Bitter End is unlike anything I have ever read in YA fiction because Jennifer Brown makes this so inescapable, so indelible: it hurts when someone punches you, pushes you down, yanks you by your hair, kicks you. And what makes Bitter End not just unlike anything else but special is how Brown shows how much worse this hurts when the person doing this says they love you. The passage I quoted is only one example of Cole’s brutality towards Alex, which, while it is also emotional, is very physical. The violence is never predictable; it comes in sudden bursts and bowls Alex and the reader over with the intense physicality. This isn’t a book where a girl gets pushed or slapped (not to dismiss these experiences as inconsequential) or unnamed “bad things” happen off-stage. It’s all right there and we are as trapped as Alex. We’re not sure what happened to that nice guy we knew and we don’t know what to do next.
Make no mistake: this is a hard book to read. It was hard for me as an adult and I imagine that it will be even harder for most teenagers. But isn’t that exactly what we should demand from the best of young adult fiction? Hard questions with challenging answers that don’t instantly present themselves?
I thought I was prepared for the level of violence in this book, but I absolutely was not.

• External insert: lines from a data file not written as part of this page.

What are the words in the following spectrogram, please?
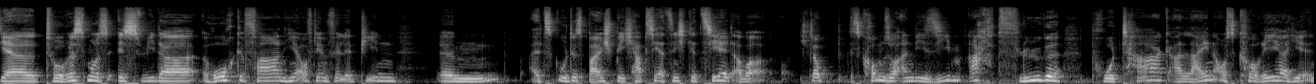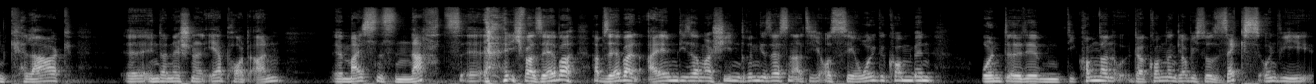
der Tourismus ist wieder hochgefahren hier auf den Philippinen. Ähm, als gutes Beispiel, ich habe es jetzt nicht gezählt, aber ich glaube, es kommen so an die sieben, acht Flüge pro Tag allein aus Korea hier in Clark äh, International Airport an. Äh, meistens nachts. Äh, ich war selber, habe selber in einem dieser Maschinen drin gesessen, als ich aus Seoul gekommen bin. Und äh, die kommen dann, da kommen dann, glaube ich, so sechs irgendwie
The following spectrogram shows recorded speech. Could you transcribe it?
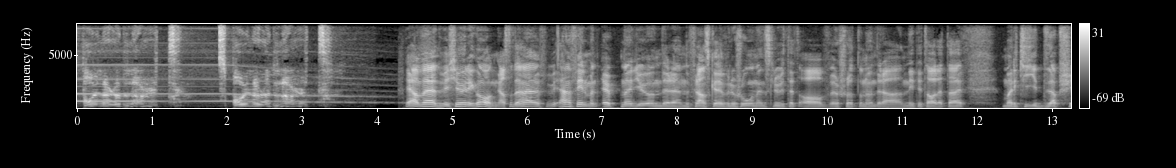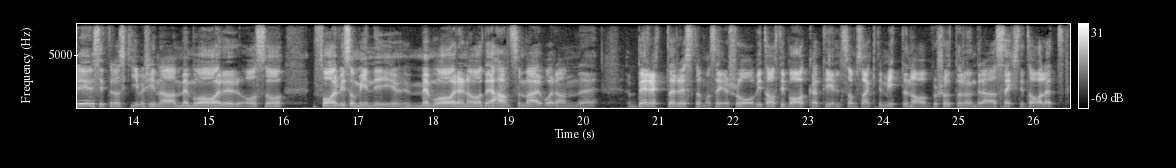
Spoiler alert! Spoiler alert! Ja men vi kör igång. Alltså den här, den här filmen öppnar ju under den franska revolutionen, slutet av 1790-talet där. Marquis d'Apcher sitter och skriver sina memoarer och så far vi som in i memoarerna och det är han som är våran eh, berättarröst om man säger så. Vi tar oss tillbaka till som sagt mitten av 1760-talet.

Brown does a great job building up to the first physical incident – in showing the ways that Cole’s behavior is too possessive and unhealthy, in showing how he emotionally manipulates Alex. The signs are all there and they are seamlessly woven into the text. And yet the power in the narrative is how in that first burst of violence, we are as thunderstruck and surprised as Alex herself. Where did that come from?
This is an important book. Not because it’s an “issues” book, not because it’s a “problem” novel. It’s an important book because it does something that I really feel hasn’t been done before in YA fiction: it looks at dating violence, an intense, painful situation, in a completely honest and clear way. It avoids being didactic but also doesn’t waste momentum or get distracted by being overly stylized. It’s upfront and forthright about a terrible, brutal, painful situation. It does not lie and say there are easy, immediate answers. It does not say that you can just walk away because you are strong, smart, and good, because you are not “someone like that.” AND, with all of that, Bitter End also says that there is a way out – that you can find yourself again, that you can break away, that people who really love you never give up and there are people in this world you can trust, that you are not alone, that you can survive terrible things and terrible hurt and come out the other side healing, stronger, and able to go on.
And that’s an important thing for the canon of literature for teenagers and, moreover, that’s an important thing for teenagers to have in their lives.
Bitter End is one of my favorite books of 2011. It was just released this Tuesday and you should buy a copy or check out a copy from your local library. If your library doesn’t have a copy, request they purchase one.
Bitter End is readable, immediate, and highly recommended as a first purchase for all public and high school libraries. It has intense scenes of violence but could definitely lead to some great discussions. It will be the kind of book that gets passed around because it’s the kind of book that gives voice to a powerful experience in teenagers’ lives.
(reviewed from an advance copy generously supplied by the publisher)